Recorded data
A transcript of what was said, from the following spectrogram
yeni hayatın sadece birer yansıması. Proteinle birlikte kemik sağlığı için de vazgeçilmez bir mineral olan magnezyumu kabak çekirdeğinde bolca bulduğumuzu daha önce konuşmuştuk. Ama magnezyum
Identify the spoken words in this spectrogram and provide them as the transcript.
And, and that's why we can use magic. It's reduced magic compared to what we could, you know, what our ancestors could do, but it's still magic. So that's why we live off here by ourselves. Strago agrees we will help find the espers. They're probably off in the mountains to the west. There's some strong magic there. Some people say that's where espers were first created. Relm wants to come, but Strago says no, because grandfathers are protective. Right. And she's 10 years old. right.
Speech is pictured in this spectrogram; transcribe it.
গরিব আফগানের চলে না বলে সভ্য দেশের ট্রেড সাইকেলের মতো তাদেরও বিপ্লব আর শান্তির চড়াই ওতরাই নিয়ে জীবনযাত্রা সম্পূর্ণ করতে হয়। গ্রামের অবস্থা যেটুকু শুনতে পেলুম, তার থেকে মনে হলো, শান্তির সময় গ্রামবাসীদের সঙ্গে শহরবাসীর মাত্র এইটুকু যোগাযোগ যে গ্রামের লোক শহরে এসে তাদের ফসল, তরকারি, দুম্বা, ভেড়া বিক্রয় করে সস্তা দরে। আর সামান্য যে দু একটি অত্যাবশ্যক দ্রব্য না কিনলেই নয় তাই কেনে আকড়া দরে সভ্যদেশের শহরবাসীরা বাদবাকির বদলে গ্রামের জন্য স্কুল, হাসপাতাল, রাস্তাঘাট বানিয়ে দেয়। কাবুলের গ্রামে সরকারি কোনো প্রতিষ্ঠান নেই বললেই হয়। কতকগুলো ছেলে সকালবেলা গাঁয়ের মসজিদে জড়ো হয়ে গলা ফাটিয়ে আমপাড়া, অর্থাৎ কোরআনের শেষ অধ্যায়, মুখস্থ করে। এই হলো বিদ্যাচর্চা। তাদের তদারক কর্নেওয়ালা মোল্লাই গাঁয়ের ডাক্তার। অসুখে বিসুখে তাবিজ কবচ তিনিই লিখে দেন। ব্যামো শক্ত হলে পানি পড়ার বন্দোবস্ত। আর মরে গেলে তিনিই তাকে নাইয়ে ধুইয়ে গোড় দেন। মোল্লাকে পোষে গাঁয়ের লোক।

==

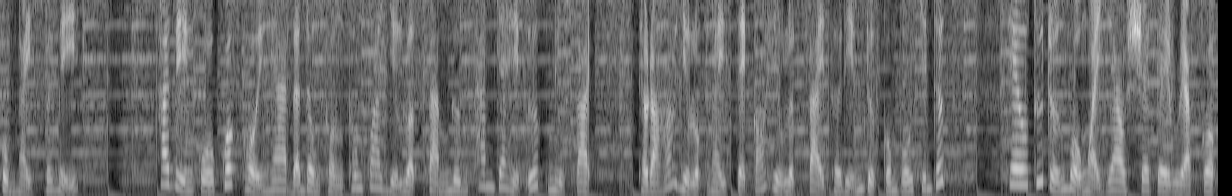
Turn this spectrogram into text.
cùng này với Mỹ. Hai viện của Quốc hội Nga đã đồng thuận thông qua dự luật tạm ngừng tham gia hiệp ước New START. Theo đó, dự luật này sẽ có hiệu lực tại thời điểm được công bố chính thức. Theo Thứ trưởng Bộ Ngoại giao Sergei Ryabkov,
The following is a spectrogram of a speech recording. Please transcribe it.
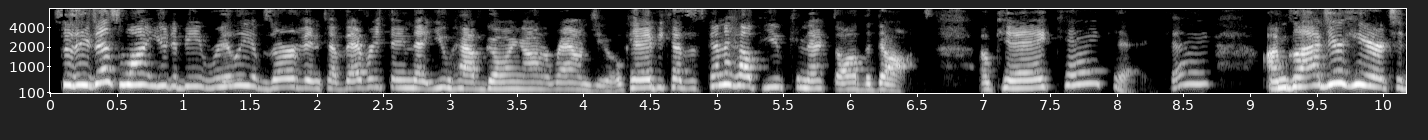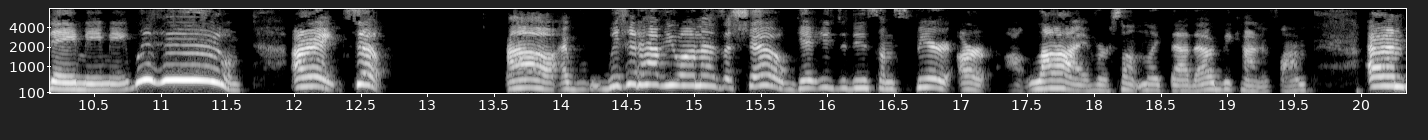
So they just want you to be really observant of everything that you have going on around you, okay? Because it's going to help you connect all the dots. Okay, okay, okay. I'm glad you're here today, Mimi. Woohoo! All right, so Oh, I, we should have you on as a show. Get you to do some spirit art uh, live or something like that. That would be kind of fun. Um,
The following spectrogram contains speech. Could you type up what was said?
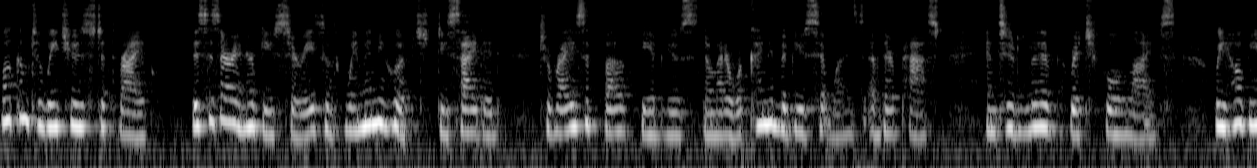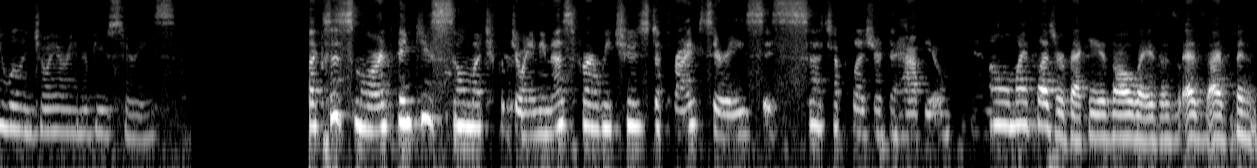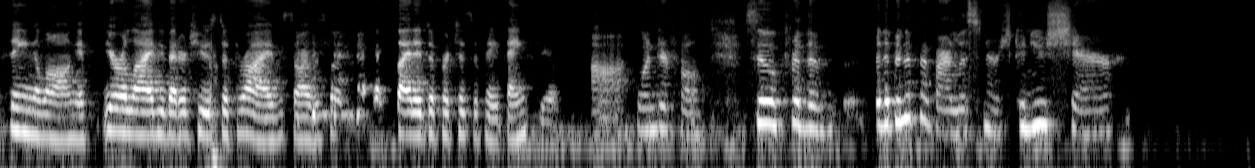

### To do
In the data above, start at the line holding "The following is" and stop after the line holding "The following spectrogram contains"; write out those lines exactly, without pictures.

### Answer to the exercise
The following is a spectrogram of a speech recording. Please transcribe it.
So they just want you to be really observant of everything that you have going on around you, okay? Because it's going to help you connect all the dots. Okay, okay, okay. I'm glad you're here today, Mimi. Woohoo! All right, so Oh, I, we should have you on as a show. Get you to do some spirit art uh, live or something like that. That would be kind of fun. Um,
The following spectrogram contains speech. Could you type up what was said?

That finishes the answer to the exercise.